The Myanmar government has been a critical partner throughout the project, working directly with the Smithsonian team to conduct field surveillance, train scientists and analyze samples in-country. And more than 500 individuals have already received hands-on training in biosecurity, temperature-controlled supply chain management, personal protective equipment, laboratory analysis, and the safe handling and sampling of various animals since the project began.
This work was funded by USAID PREDICT and, in part, by the Smithsonian's Women's Committee, and the Judy and John McCarter, Jr. Global Health internship.
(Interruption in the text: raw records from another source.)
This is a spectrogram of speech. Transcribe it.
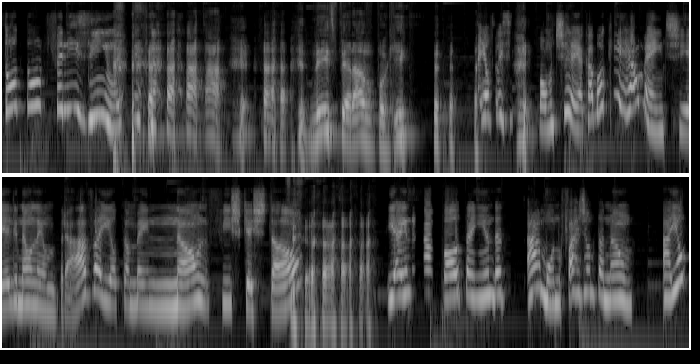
todo felizinho. Nem esperava um pouquinho. Aí eu falei assim: bom, tirei. Acabou que realmente ele não lembrava e eu também não fiz questão. E ainda na volta, ainda. Ah, amor, não faz janta não. Aí eu.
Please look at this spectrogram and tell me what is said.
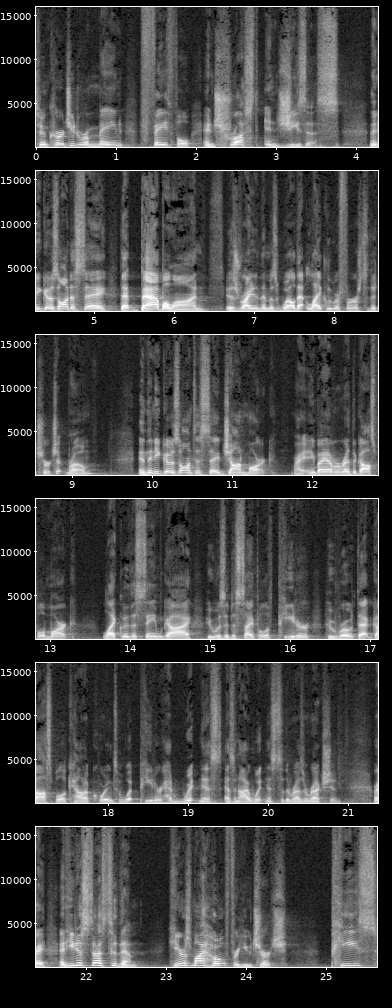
to encourage you to remain faithful and trust in Jesus. Then he goes on to say that Babylon is writing to them as well. That likely refers to the church at Rome. And then he goes on to say John Mark, right? Anybody ever read the Gospel of Mark? Likely the same guy who was a disciple of Peter who wrote that gospel account according to what Peter had witnessed as an eyewitness to the resurrection, right? And he just says to them, Here's my hope for you, church peace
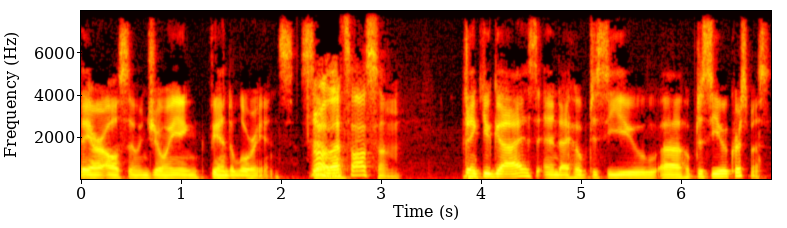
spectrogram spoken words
they are also enjoying Fandalorians. So oh, that's awesome. Thank you guys, and I hope to see you. Uh, hope to see you at Christmas.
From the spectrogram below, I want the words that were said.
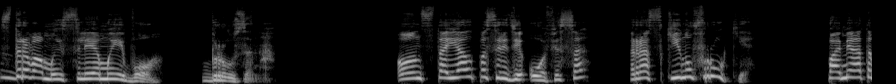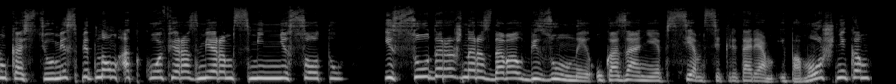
здравомыслие моего Брузена. Он стоял посреди офиса, раскинув руки, помятом костюме с пятном от кофе размером с Миннесоту и судорожно раздавал безумные указания всем секретарям и помощникам,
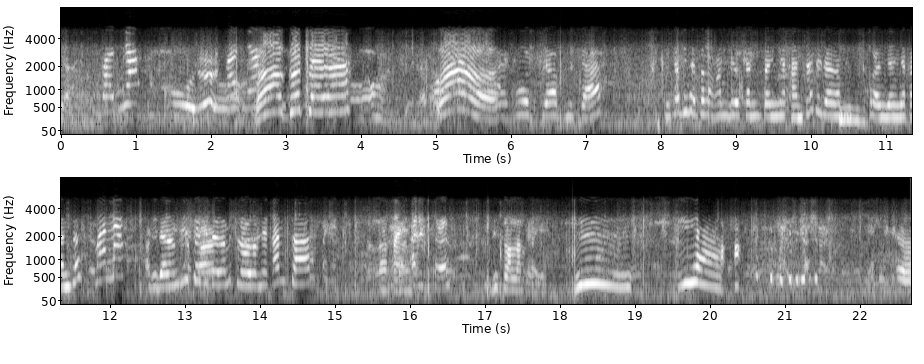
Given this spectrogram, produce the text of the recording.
ya. Banyak. Oh. Wow, good Sarah. Wow. Good job Mika. Mika bisa tolong ambilkan pennya Kansa di dalam keranjangnya Kansa? Mana? Di dalam situ, di dalam strollernya Kansa. Ada di stroller? Di stroller kayaknya. Hmm. Iya. Ah, cepet. Eh.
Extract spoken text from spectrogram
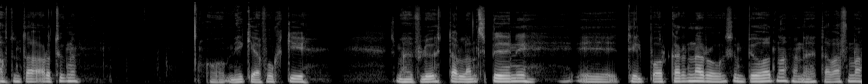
8. áratugnum. Og mikið af fólki sem hefði flutt af landsbyðinni e, til borgarinnar og sem bjóða þarna. Þannig að þetta var svona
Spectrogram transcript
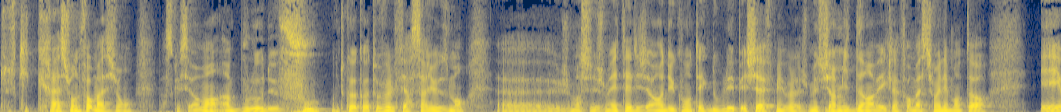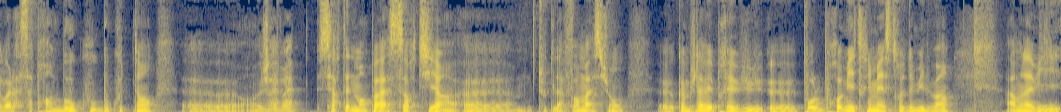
tout ce qui est création de formation, parce que c'est vraiment un boulot de fou, en tout cas quand on veut le faire sérieusement. Euh, je m'en étais déjà rendu compte avec WP Chef, mais voilà, je me suis remis dedans avec la formation Elementor, Et voilà, ça prend beaucoup, beaucoup de temps. Euh, J'arriverai certainement pas à sortir euh, toute la formation euh, comme je l'avais prévu euh, pour le premier trimestre 2020. À mon avis,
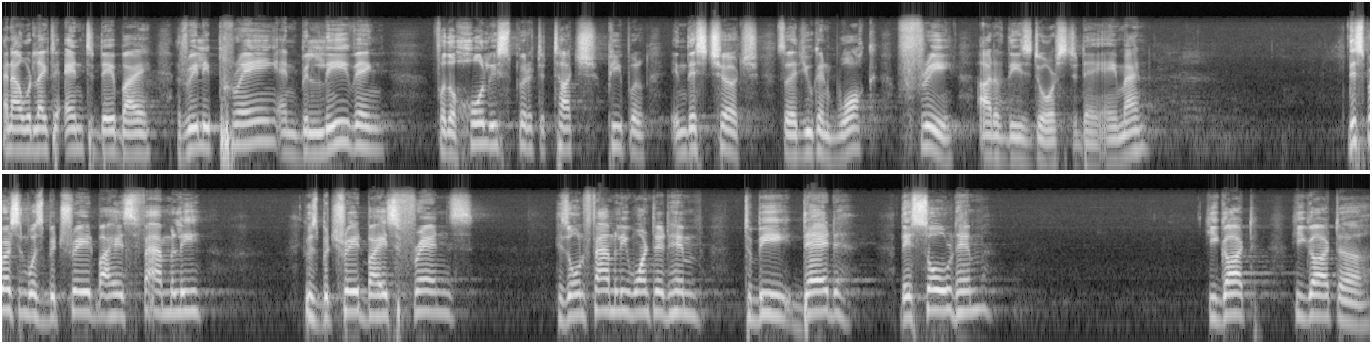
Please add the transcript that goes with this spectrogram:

This project is a collaboration with three of Myanmar's government ministries: the Ministry of Agriculture, Livestock and Irrigation (MOALI); the Ministry of Health and Sports (MOHS); and the Ministry of Natural Resources and Environmental Conservation (MONREC).
It would not be possible without the following collaborators in Myanmar: Department of Medical Research, MOHS; the Livestock, Breeding, and Veterinary Department (LBVD), MOALI; Forestry Department, MONREC; State Health Department, Kayin; Regional Health Department, Yangon; Township Health Department, Hpa-an; Township Health Department, Hmawbi, Taikkyi; LBVD, Kayin State; LBVD, Yangon Region; Forestry Department, Kayin State; Officials from Hlawga National Park, Yangon; Township Administrative Department, Hpa-an; Township Administrative Department, Yangon; and respected community members and volunteers in Hpa-an, Hmawbi and Taikkyi.
The Smithsonian Conservation Biology Institute's Global Health Program works to combat threats to conservation and global health worldwide. Learn more about their work and the other projects they have underway around the world.